Students develop the game, put together all the content, sculpt it, laser-cut it and produce what are incredibly professional-looking board games.

“They do a good job,” LaBelle said. “I call them really ugly final products or really good-looking betas.”

At the final, game producers, developers and creators show up to evaluate the games, along with reps from medical outfits like Mayo, Banner, W.L. Gore and Medtronic. Teams present their game ideas, with a five-minute pitch, to a panel of judges.

Remy Turner was one of the judges at the final. Turner is commercial programs manager at BioAccel, a non-profit organization that assists entrepreneurs with funding and business expertise to develop early-stage life science technologies. He explained why he turned out to judge the finals.

“We are working to improve the quality of engineers that come out of sources here in Arizona,” Turner said. “We give back to the educational community and offer our input in terms of projects. We work with Jeff’s class as an example of that.”

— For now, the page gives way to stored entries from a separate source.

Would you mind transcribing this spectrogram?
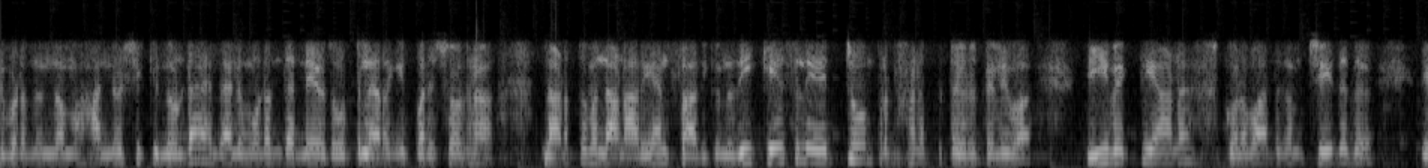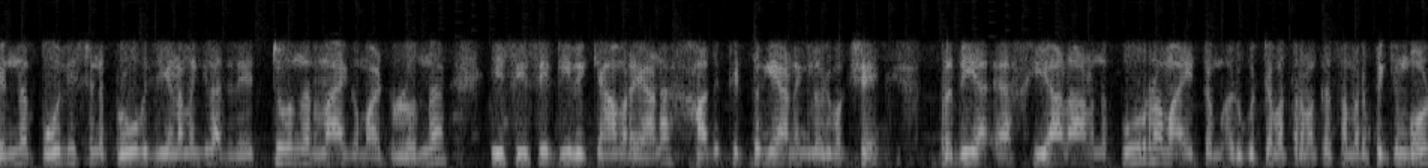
ഇവിടെ നിന്നും അന്വേഷിക്കുന്നുണ്ട്. എന്തായാലും ഉടൻ തന്നെ തോട്ടിലിറങ്ങി പരിശോധന നടത്തുമെന്നാണ് അറിയാൻ സാധിക്കുന്നത്. ഈ കേസിലെ ഏറ്റവും പ്രധാനപ്പെട്ട ഒരു തെളിവ് ഈ വ്യക്തിയാണ് കൊലപാതകം ചെയ്തത് എന്ന് പോലീസിന് പ്രൂവ് ചെയ്യണമെങ്കിൽ അതിൽ ഏറ്റവും നിർണായകമായിട്ടുള്ള ഒന്ന് ഈ സി സി ടി വി ക്യാമറയാണ്. അത് കിട്ടുകയാണെങ്കിൽ ഒരുപക്ഷെ പ്രതി ഇയാളാണെന്ന് പൂർണമായിട്ടും ഒരു കുറ്റപത്രമൊക്കെ സമർപ്പിക്കുമ്പോൾ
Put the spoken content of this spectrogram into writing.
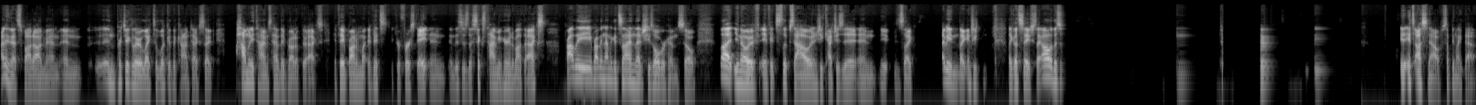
I think that's spot on, man. And in particular, like to look at the context, like how many times have they brought up their ex? If they brought them, if it's your first date and, and this is the sixth time you're hearing about the ex, probably probably not a good sign that she's over him. So, but you know, if if it slips out and she catches it and it's like, I mean, like, and she, like, let's say she's like, oh, this is it's us now, something like that.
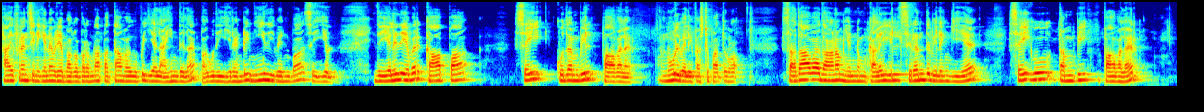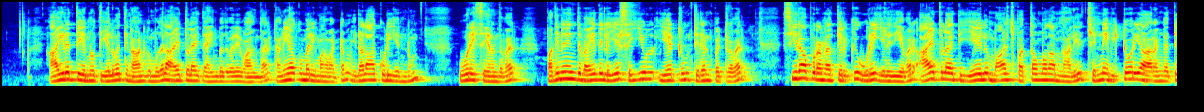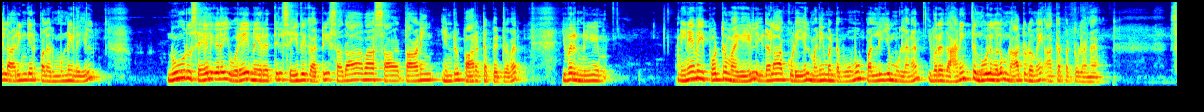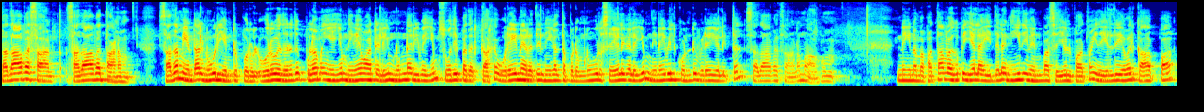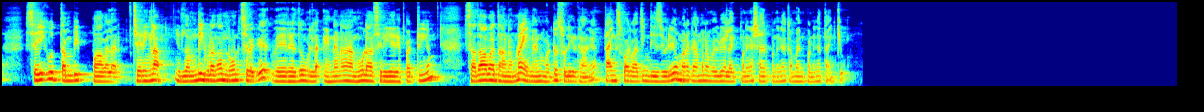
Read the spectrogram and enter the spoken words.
Hi friends இன்றைக்கி என்ன video பார்க்க போகிறோம்னா பத்தாம் வகுப்பு ஏழு ஐந்தில் பகுதி இரண்டு நீதி வெண்பா செய்யுள். இது எழுதியவர் காப்பா செய் குதம்பில் பாவலர். நூல்வெளி ஃபஸ்ட்டு பார்த்துருவோம். சதாவதானம் என்னும் கலையில் சிறந்து விளங்கிய செய்கு தம்பி பாவலர் ஆயிரத்தி எண்ணூற்றி எழுபத்தி நான்கு முதல் ஆயிரத்தி தொள்ளாயிரத்தி ஐம்பது வரை வாழ்ந்தார். கன்னியாகுமரி மாவட்டம் இடலாக்குடி என்னும் ஊரை சேர்ந்தவர். பதினைந்து வயதிலேயே செய்யுள் இயற்றும் திறன் பெற்றவர். சீராபுராணத்திற்கு உரை எழுதியவர். ஆயிரத்தி தொள்ளாயிரத்தி ஏழு மார்ச் பத்தொன்பதாம் நாளில் சென்னை விக்டோரியா அரங்கத்தில் அறிஞர் பலர் முன்னிலையில் நூறு செயல்களை ஒரே நேரத்தில் செய்து காட்டி சதாவா சா தானி என்று பாராட்ட பெற்றவர். இவர் நி நினைவை போற்றும் வகையில் இடலாக்குடியில் மணிமண்டபமும் பள்ளியும் உள்ளன. இவரது அனைத்து நூல்களும் நாட்டுடைமை ஆக்கப்பட்டுள்ளன. சதாவ சா சதாவதானம். சதம் என்றால் நூறு என்று பொருள். ஒருவரது புலமையையும் நினைவாற்றலையும் நுண்ணறிவையும் சோதிப்பதற்காக ஒரே நேரத்தில் நிகழ்த்தப்படும் நூறு செயல்களையும் நினைவில் கொண்டு விடையளித்தல் சதாவதானம் ஆகும். இன்றைக்கி நம்ம பத்தாம் வகுப்பு ஏழு ஐந்தில் நீதி வெண்பா செய்யுள் பார்த்தோம். இதை எழுதியவர் காப்பா செய்குத்தம்பி பாவலர். சரிங்களா? இதில் வந்து இவ்வளோ தான் நோட்ஸ் இருக்குது வேறு எதுவும் இல்லை. என்னென்னா நூலாசிரியரை பற்றியும் சதாவதானம்னா என்னென்னு மட்டும் சொல்லியிருக்காங்க. தேங்க்ஸ் ஃபார் வாட்சிங் திஸ் வீடியோ மறக்காமல் நம்ம வீடியோ லைக் பண்ணுங்கள் ஷேர் பண்ணுங்கள் கமெண்ட் பண்ணுங்கள் தேங்க்யூ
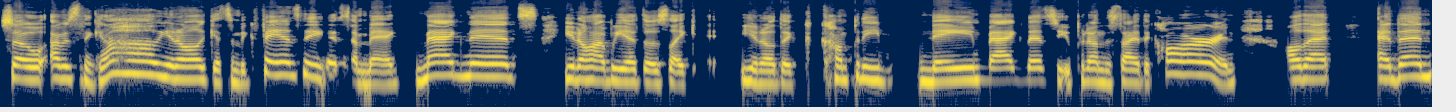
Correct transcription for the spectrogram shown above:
So I was thinking, oh, you know, get something fancy, get some mag- magnets. You know how we had those like, you know, the company name magnets that you put on the side of the car and all that. And then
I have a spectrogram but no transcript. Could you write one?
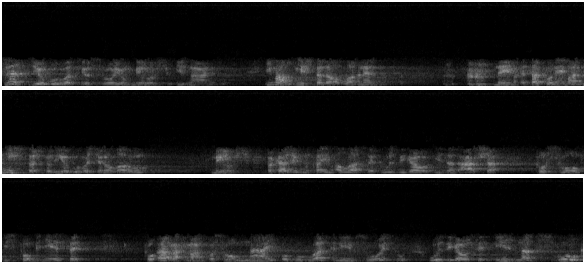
Sve si obuhvatio svojom milošću i znanjem. Imam išta da Allah ne zna? Nema. E tako nema ništa što nije obuhvaćeno Allahovom milošću. Pa kaže Qayyim, Allah se uzdigao iznad Arša po svom, i spominje se po Ar-Rahman, po svom najobuhvatnijem svojstvu, uzdigao se iznad svog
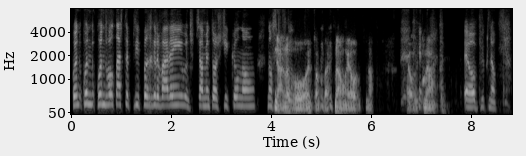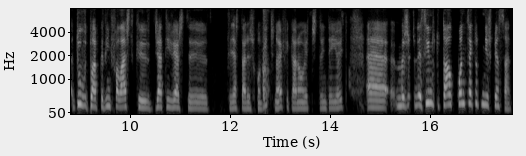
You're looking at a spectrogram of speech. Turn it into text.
Quando, quando, quando voltaste a pedir para regravarem, especialmente ao Chico, ele não, não se Não, não vou, então claro que não, é óbvio que não. É óbvio que não. É óbvio que não. Tu, tu há bocadinho falaste que já tiveste fizeste vários convites, não é? Ficaram estes 38. Uh, ah, mas assim no total, quantos é que tu tinhas pensado?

Turner thought the games were “pretty good,” almost all of them identifying a unique niche to target in terms of customers.

“All of the designs were applicable in terms of what the customer segments need,” he said. “One of the things that we try to pull in is a broader perspective on product design. I think they did a good job in trying to address customers' needs.”

LaBelle said he gets judges from across the spectrum to judge final products.

“Someone may come in as an engineer — we had one from IBM — who loves to play games,” he said. “They looked at it from an engineering standpoint — how well is it put together? — but then they looked at from a gaming standpoint: Is it fun?”


Scott Seckel

Reporter , ASU News